"We were told a very interesting story about the album, "Sgt. Pepper." The Beatles always liked drinking "Dr. Pepper," before and after their concerts, in America. Apparently, that beverage was not that accessible in England. The Beatles wanted to call their new L.P. record, "Dr. Pepper's Lonely Hearts Club Band." ("When I'm 64," for an album title, was simply a working title.) We were told, that it was none other than Dave Hull, who told The Beatles they would be in one big lawsuit, if they used the name "Dr. Pepper's Lonely Hearts Club Band." At Dave Hull's suggestion, it was changed from "Dr. Pepper's" to "Sgt. Pepper's." And the rest is history." — Bill Earl[4]

Hull worked closely with The Beach Boys, The Dave Clark Five and The Rolling Stones during that period. In December 1965, Hull opened his "Hullabaloo" teen club on Sunset Blvd. in Hollywood.[5]
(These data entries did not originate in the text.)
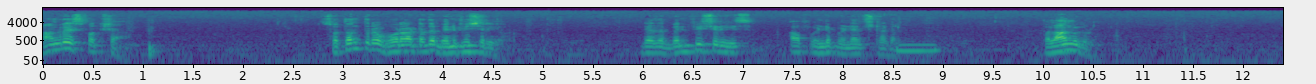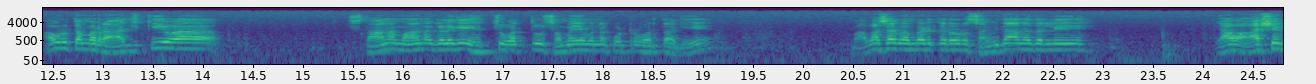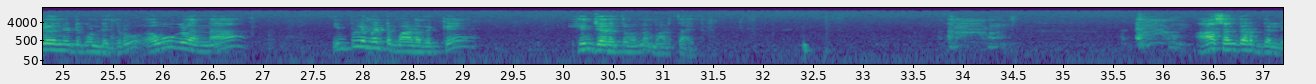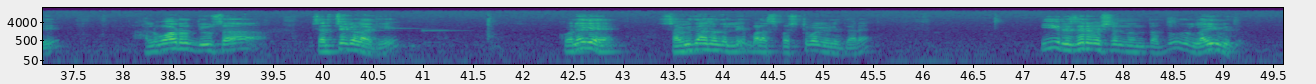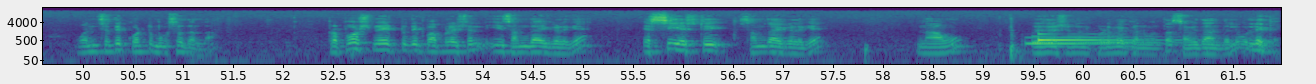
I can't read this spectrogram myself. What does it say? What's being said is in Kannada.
ಕಾಂಗ್ರೆಸ್ ಪಕ್ಷ ಸ್ವತಂತ್ರ ಹೋರಾಟದ ಬೆನಿಫಿಷರಿ ಅವರು. They are the beneficiaries of independence struggle ಫಲಾನುಭವಿಗಳು. ಅವರು ತಮ್ಮ ರಾಜಕೀಯ ಸ್ಥಾನಮಾನಗಳಿಗೆ ಹೆಚ್ಚು ಒತ್ತು ಸಮಯವನ್ನು ಕೊಟ್ಟರು ಹೊರತಾಗಿ ಬಾಬಾ ಸಾಹೇಬ್ ಅಂಬೇಡ್ಕರ್ ಅವರು ಸಂವಿಧಾನದಲ್ಲಿ ಯಾವ ಆಶಯಗಳನ್ನು ಇಟ್ಟುಕೊಂಡಿದ್ರು ಅವುಗಳನ್ನು ಇಂಪ್ಲಿಮೆಂಟ್ ಮಾಡೋದಕ್ಕೆ ಹಿಂಜರಿತವನ್ನು ಮಾಡ್ತಾ ಇದ್ರು. ಆ ಸಂದರ್ಭದಲ್ಲಿ ಹಲವಾರು ದಿವಸ ಚರ್ಚೆಗಳಾಗಿ ಕೊನೆಗೆ ಸಂವಿಧಾನದಲ್ಲಿ ಭಾಳ ಸ್ಪಷ್ಟವಾಗಿ ಹೇಳಿದ್ದಾರೆ. ಈ ರಿಸರ್ವೇಷನ್ ಅಂತದ್ದು ಲೈವ್ ಇದು. ಒಂದು ಸತಿ ಕೊಟ್ಟು ಮುಗಿಸೋದಲ್ಲ. ಪ್ರಪೋರ್ಷನೇಟ್ ಟು ದಿ ಪಾಪ್ಯುಲೇಷನ್ ಈ ಸಮುದಾಯಗಳಿಗೆ, ಎಸ್ ಸಿ, ಎಸ್ ಟಿ ಸಮುದಾಯಗಳಿಗೆ ನಾವು ರಿಸರ್ವೇಷನ್ ಕೊಡಬೇಕನ್ನುವಂಥ ಸಂವಿಧಾನದಲ್ಲಿ ಉಲ್ಲೇಖ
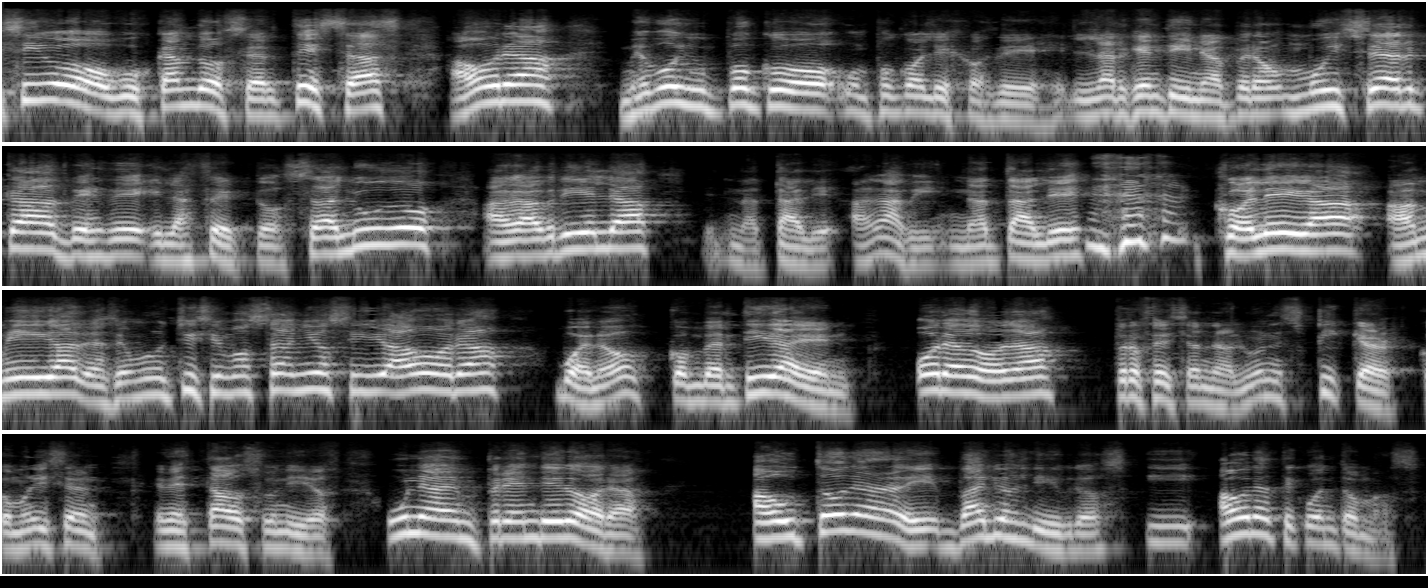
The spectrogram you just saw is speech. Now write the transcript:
sigo buscando certezas. Ahora me voy un poco, un poco lejos de la Argentina, pero muy cerca desde el afecto. Saludo a Gabriela Natale, a Gaby Natale, colega, amiga de hace muchísimos años y ahora, bueno, convertida en oradora profesional, un speaker, como dicen en Estados Unidos, una emprendedora, autora de varios libros y ahora te cuento más.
Dave appeared (using the name David Hull) as a talent contest manager in an October 1966 episode of The Monkees.

Dave Hull was the first guest host on the nationally syndicated American Top 40 program, week ending November 6, 1971.[6] He was heard in Los Angeles at the time on KGBS. His hilarious "Dial-a-Weirdo" call-in show on KGBS was syndicated nationally for a while in the mid 1970s.
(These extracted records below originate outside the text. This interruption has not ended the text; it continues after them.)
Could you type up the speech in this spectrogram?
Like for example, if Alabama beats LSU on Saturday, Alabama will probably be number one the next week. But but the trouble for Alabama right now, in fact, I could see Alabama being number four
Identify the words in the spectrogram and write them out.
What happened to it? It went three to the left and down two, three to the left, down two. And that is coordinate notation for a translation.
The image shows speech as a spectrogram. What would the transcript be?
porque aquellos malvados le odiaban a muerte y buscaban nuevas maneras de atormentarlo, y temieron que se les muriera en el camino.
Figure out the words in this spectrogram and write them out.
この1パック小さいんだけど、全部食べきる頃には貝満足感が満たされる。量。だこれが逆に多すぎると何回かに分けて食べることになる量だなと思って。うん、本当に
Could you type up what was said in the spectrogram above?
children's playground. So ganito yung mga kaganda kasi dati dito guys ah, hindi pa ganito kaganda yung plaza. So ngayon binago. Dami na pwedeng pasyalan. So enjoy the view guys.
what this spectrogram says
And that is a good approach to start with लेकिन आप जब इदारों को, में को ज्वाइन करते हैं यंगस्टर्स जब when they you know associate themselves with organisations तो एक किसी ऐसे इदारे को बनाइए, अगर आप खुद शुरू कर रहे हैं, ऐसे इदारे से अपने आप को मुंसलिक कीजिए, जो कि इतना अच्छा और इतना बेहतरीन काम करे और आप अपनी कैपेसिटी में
Hull hosted the nationally syndicated TV show Matchmaker in the late 1980s, reportedly seen in over 100 markets, a video version of his late 1970s Lovelines program heard on KMPC.
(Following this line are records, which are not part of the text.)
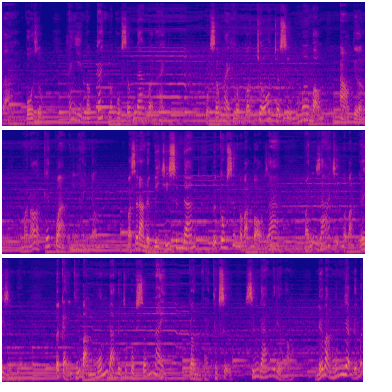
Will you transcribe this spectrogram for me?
và vô dụng. Hãy nhìn vào cách mà cuộc sống đang vận hành. Cuộc sống này không có chỗ cho sự mơ mộng, ảo tưởng mà nó là kết quả của những hành động. Bạn sẽ đạt được vị trí xứng đáng với công sức mà bạn bỏ ra và những giá trị mà bạn gây dựng được. Tất cả những thứ bạn muốn đạt được trong cuộc sống này cần phải thực sự xứng đáng với điều đó. Nếu bạn muốn nhận được bất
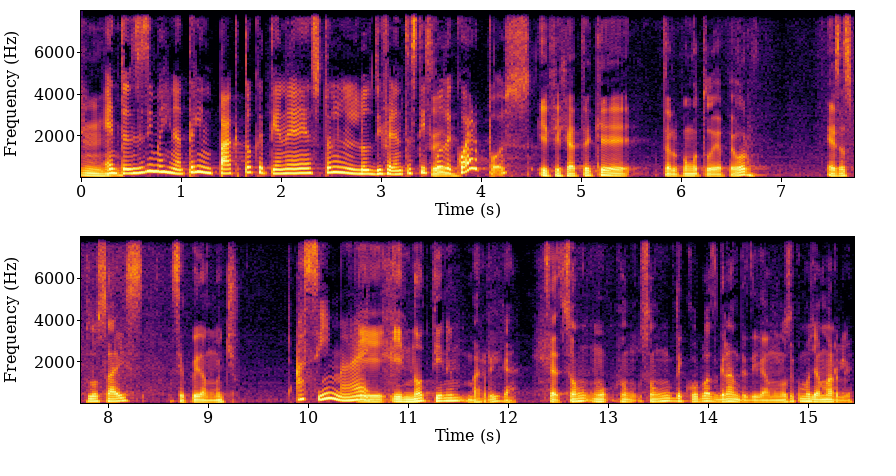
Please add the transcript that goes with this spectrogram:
Entonces, imagínate el impacto que tiene esto en los diferentes tipos de cuerpos. Y fíjate que te lo pongo todavía peor. Esas plus size se cuidan mucho. Ah, Y, y no tienen barriga. O sea, son, son de curvas grandes, digamos, no sé cómo llamarle.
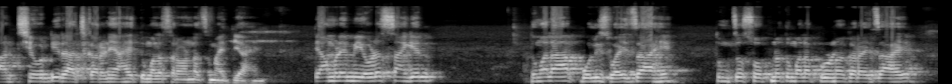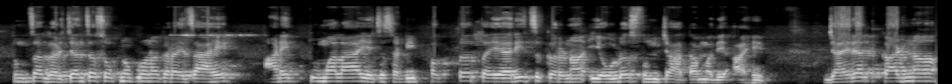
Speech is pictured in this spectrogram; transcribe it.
आणि शेवटी राजकारणी आहे तुम्हाला सर्वांनाच माहिती आहे. त्यामुळे मी एवढंच सांगेल. तुम्हाला पोलीस व्हायचं आहे तुमचं स्वप्न तुम्हाला पूर्ण करायचं आहे तुमचं घरच्यांचं स्वप्न पूर्ण करायचं आहे आणि तुम्हाला याच्यासाठी फक्त तयारीच करणं एवढंच तुमच्या हातामध्ये आहे. जाहिरात काढणं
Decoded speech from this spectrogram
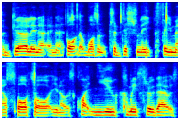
a girl in a, in a, sport that wasn't traditionally a female sport or, you know, it was quite new coming through there. It was,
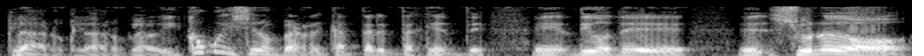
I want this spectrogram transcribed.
Claro, claro, claro. ¿Y cómo hicieron para rescatar a esta gente? Eh, digo, de, eh, si uno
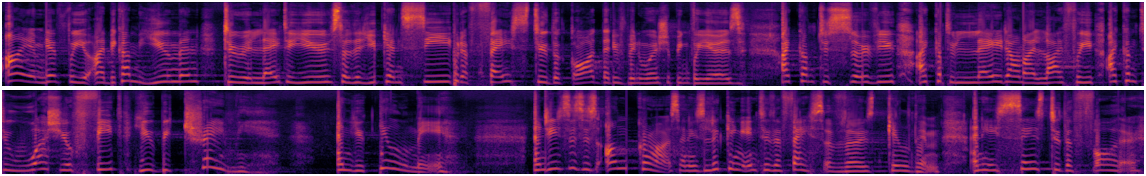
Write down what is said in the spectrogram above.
I am here for you. I become human to relate to you so that you can see, put a face to the God that you've been worshiping for years. I come to serve you. I come to lay down my life for you. I come to wash your feet. You betray me and you kill me. And Jesus is on the cross and he's looking into the face of those who killed him. And he says to the Father,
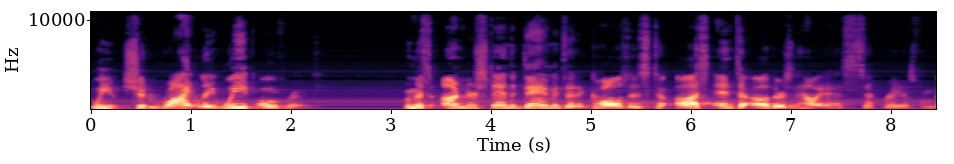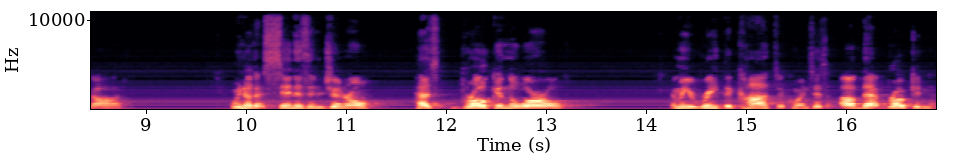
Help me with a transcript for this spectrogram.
we should rightly weep over it. We must understand the damage that it causes to us and to others and how it has separated us from God. We know that sin is in general has broken the world. And we reap the consequences of that brokenness.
Hull held the 6 PM-to-midnight slot on one of the country's few remaining beautiful music stations, KWXY in Cathedral City, from 1994 until his retirement in January 2010. He also remained active as a voiceover artist for national radio and television commercials. He lived in Palm Springs California. Hull's book, Hullabaloo!: the (Mis)Adventures of L.A. Radio Legend Dave Hull was released in January 2013.[1]

Early stations and dates[edit]

Southern California stations and dates[edit]

References[edit]

  1. ^ a b "Bio". Dave Hull. Retrieved 4 March 2011.
  2. ^ Remembering Dave Hull, the KRLA radio legend so popular he had his own flavor of ice cream
  3. ^ See a brief bio of Don Barrett at the bottom of http://laradio.com/ .
  4. ^ Earl, Bill (1991). Dream-House: The history of a major West Coast radio station and Southern California's 50 years of "Radio Eleven-Ten" (PDF). Desert Rose.CS1 maint: ref=harv (link)
  5. ^ "KRLA Beat" (PDF). KRLA. 4 December 1965. p. 9. Retrieved 4 March 2011. (PDF)
  6. ^ Durkee, Rob. American Top 40: The Countdown of the Century. ISBN 0-02-864895-1. New York City: Schirmer Books, 1999. Accessed December 10, 2007.

External links[edit]